This is a story about diamonds, thieves and the Balkans. All across Europe, a spectacularly inventive and elusive gang of jewelry thieves known as the Pink Panthers—a group Interpol believes has stolen more than 350 million Euros worth of jewelry in the past 15 years, often targeting the world’s most exclusive jewelers—have pulled off some of the largest diamond heists in history.
To find the heartland of the Panthers, there is just one place where one needs to look: Cetinje, Montenegro. Many of the arrested thieves were born here, a town that Interpol refers to as “the thieves nest.” Prior to the Balkan Wars, Cetinje was a bustling industrial center. Then the economy collapsed. Many residents now complain about the sanctions and embargoes that drove them into poverty during and after the conflict. To some, the Pink Panthers are exacting revenge on behalf of those in Montenegro who have been stolen from blindly. The refrain for a popular song in the region chimes, “We do not steal from Montenegro, we steal for Montenegro.”
Virtually every resident of Cetinje knows of someone from the village sitting in jail, usually somewhere in Europe, for his involvement with the Pink Panthers’ heists. But the ones who make it out come back with money. Sidewalk cafés, discotheques, the main grocery store—all of these are owned by former Panthers and serve as active recruiting grounds for restive young men seeking an escape from unemployment. “After all, this gives people jobs,” observed a patron in one of Cetinje’s local bars. “I do not care where the money comes from. The main thing [is], it ends up with us.” Despite the gang’s nefarious reputation, many Pink Panthers never get caught.
There are few people in the world with the financial means to purchase the stones that the Panthers steal. According to a top-ranking Pink Panther, most buyers operate out of Belgium, Israel, the U.S. and Arab countries. Certain codes have been established to protect identities: if diamonds are stolen for an Arab client, then a blond woman is mentioned. In this market, jewels sell so fast that they are referred to as “hot potatoes.”
Last year, Foreign Policy magazine named Montenegro a “Mafia State.” It is widely believed that Prime Minister Milo Djukanovic, nicknamed King Milo, is usually involved in corruption scandals. A report by the Italian police accused him of turning the country into a haven for smugglers.
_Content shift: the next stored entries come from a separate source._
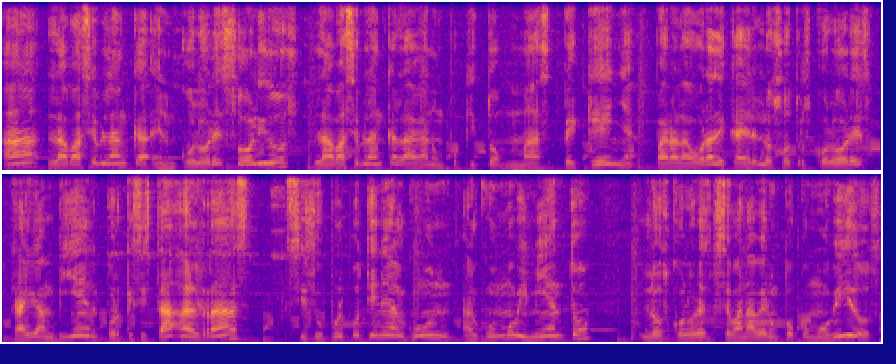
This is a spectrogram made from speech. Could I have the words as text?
a la base blanca en colores sólidos, la base blanca la hagan un poquito más pequeña para la hora de caer en los otros colores caigan bien, porque si está al ras, si su pulpo tiene algún algún movimiento, los colores se van a ver un poco movidos.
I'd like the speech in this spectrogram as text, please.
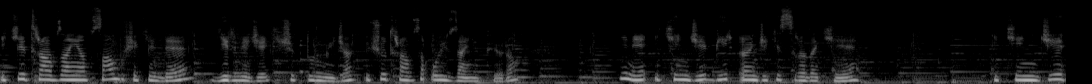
İkili trabzan yapsam bu şekilde gerilecek, şık durmayacak. Üçlü trabzan o yüzden yapıyorum. Yine ikinci bir önceki sıradaki ikinci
Although the Pink Panthers’ exploits have taken them across the globe: from London to Dubai, Zurich to Tokyo, Geneva to Singapore, Montenegro—a poor country on the eastern edges of the Adriatic Sea that has for centuries been a haven for a smugglers, pirates, counterfeiters, and thieves of all stripes—continues to be the place they call home.